I want to share a metaphor that helped me move from overwhelm to having a generative vision for the world that I wish to live in. At the bottom of this week's letter, I've included a visualization to help you experience the old-growth forest. My hope is that it supports you in moving from overwhelm to saying yes to what is yours to do.
To create something new, we need hope and a vision. While reading articles and literature written by Black American luminaries for one of my master’s courses, a theme emerged – racism is a problem for white people to solve. This came through over and over again, prompting me to consider what I might contribute to equity in the world.
It was in contemplation that I realized I did not have a vision for what an equitable, sustainable society would even look like. My life (like most everyone in western countries) is dependent on, and benefits from, the very structures that perpetuate (and thrive on) inequalities. It is what I know, what we know, on a collective level.
What we are able to envision matters, because everything that is created by humans, lives first in the imagination of bold minds. I recognize that when I despair, it is because the narratives we are offered are visions of destruction and critical analysis of what is wrong with us, with society, with the world. Add to that the pervasive cultural messaging of individualism and a typical human response is to panic and want to fix it all only to collapse under the weight of an overactive sense of personal responsibility or to numb out and distance from the pain of the world. Critical analysis and knowing what we don't want is important, but we also need hope and a vision to move forward in right action.
My undergraduate alma mater, Oregon State University, is a big forestry and ag school. There are wide sweeps of land that are managed by the University and one of these forests, in particular, has wisdom for those of us who seek a vision for creating a more equitable, sustainable world.
Replanted clear-cut forest.
At the trailhead, you enter a piece of land that was clear-cut and replanted probably 20 or 30 years ago. The forest is beautiful and well-cared for. Like most, if not all, clear-cut forests that have been replanted, it has nothing but pine trees replanted in perfect rows. So, from the trail, you look out into a sea of orderly pine trees - a healthy stand of trees to be sure, but a monoculture. This is a mature area of replanting and if you didn't cross the threshold to the next part of the forest, you likely would be completely satisfied with your time in this part of the forest.
Crossing the threshold into the old-growth forest.
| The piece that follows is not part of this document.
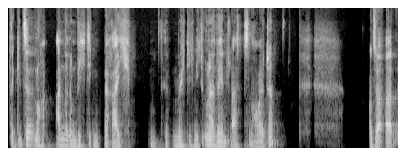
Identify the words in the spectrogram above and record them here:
da gibt es ja noch einen anderen wichtigen Bereich, den möchte ich nicht unerwähnt lassen heute. Und zwar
However, this particular trail crosses into an untouched, pristine old-growth forest. The moment you step into the old-growth forest, everything changes. You know that in the replanted forest you were missing something that you didn't even know you were missing.
You were missing the richness of a dynamic and diverse ecosystem.
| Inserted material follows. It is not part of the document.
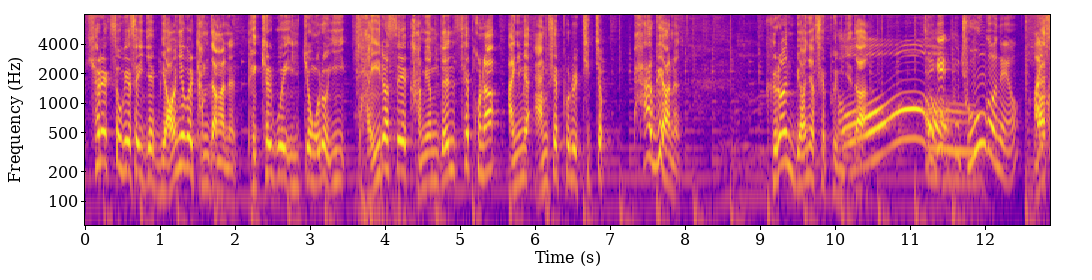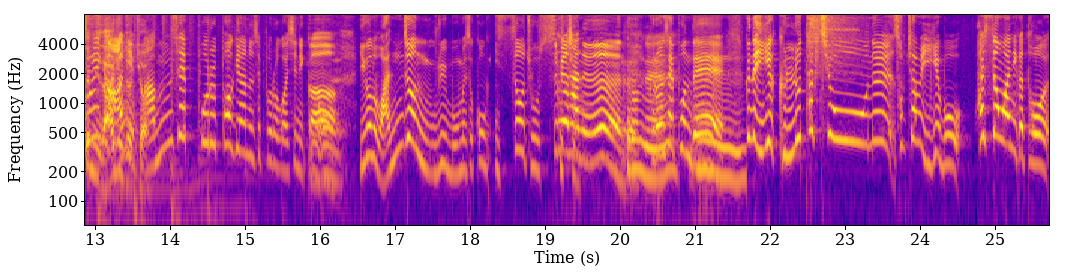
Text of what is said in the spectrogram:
혈액 속에서 이제 면역을 담당하는 백혈구의 일종으로 이 바이러스에 감염된 세포나 아니면 암 세포를 직접 파괴하는 그런 면역 세포입니다. 오. 되게 그 좋은 거네요. 아니 맞습니다. 그러니까 아주 아니 좋죠. 암세포를 파괴하는 세포라고 하시니까 네. 이거는 완전 우리 몸에서 꼭 있어 줬으면 그쵸. 하는 그렇네. 런 세포인데 음. 근데 이게 글루타치온을 섭취하면 이게 뭐 활성화니까 더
The air becomes cooler, heavier, and sweeter. The ground is spongey with layer upon layer of forest detritus that feed the soil which nourishes the trees and the non-human creatures. There is a wider variety of bird songs. All of that is breathtaking, but it's the trees that make your jaw drop and tears of joy sting the back of your eyes.
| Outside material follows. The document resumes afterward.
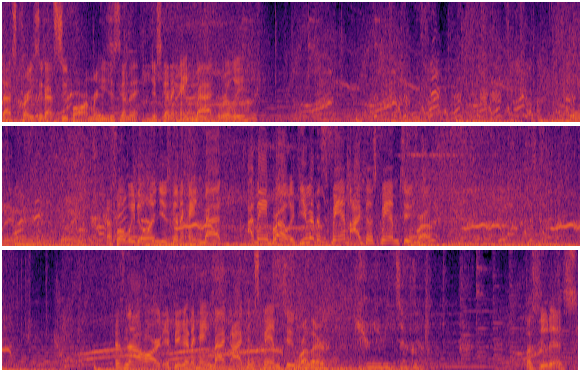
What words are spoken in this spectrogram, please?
That's crazy. That's super armor. He's just gonna just gonna hang back, really. That's what we're doing. Just gonna hang back. I mean, bro, if you're gonna spam, I can spam too, bro. It's not hard. If you're gonna hang back, I can spam too, brother. Let's do this.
The trees. All shapes, all kinds, all sizes. There are grandmother and baby trees, nurse logs, and saplings. Trees of every possible age and every possible size. Undergrowth, thick moss, and lichen cover every square inch of ground around the trees. The old-growth forest ecosystem is alive with a richness that is unimaginable if all you know is the monoculture of a forest that has been replanted with one species.
For the most part, we are the replanted monoculture. It's perfectly satisfactory, isn't it? But what are we missing? We know in our bones that things have gone awry and we are missing something that is sacred and necessary to not only our survival but necessary to our capacity to thrive individually and collectively.
I don't know if there has ever been a moment in human history that there was equitable harmony between humans and humans and nature, but certainly not in my lifetime or in living memory. How can I, how can we, possibly hold a vision for a future of equitable thriving that leads to right action if we have no memory of such a world?
The old-growth forest might offer you hope and a vision that your voice, your gifts, your talents - the fullness of you - is needed and necessary for the health and vitality of the whole. Your authentic contribution and presence matter. Not only that, but that within a healthy ecosystem, you will be nourished, supported, and celebrated.
The old-growth forest may offer you hope and a vision for how you will bravely apply yourself to healing the collective ecosystem. For me, that has been a call to be in transformative and healing conversations with coaches, psychologists, and healers to compassionately unravel the white-dominant capitalist culture within themselves and in our professions. Other people I know are passionate about protecting and restoring pollinators, or bringing the conversation about corporate responsibility to leaders.
The old-growth forest may offer you hope and a vision for a world that is abundant, equitable, and sustainable for all humans and non-human nature alike. The old-growth forest invites you to experience the felt sense of an ecosystem that is in balance and alive. It wakes up something ancient within us that remembers - that remembering can light the path toward a new future.
So now, it's your turn. I've created a visualization for you to walk through the forest to experience hope, and a vision, for the future you wish to create.
Tell me about your experience with this visualization. What is your vision for our collective future? What is alive in your heart? Is there a way I can help you say yes to the work that is yours?
Tell me everything.
I am dedicated to supporting you as you come into right relationship with money, heal the scarcity wound, and claim peace, power, and freedom. I can't wait to see what you do, sister!
Your time is now. Let's do this.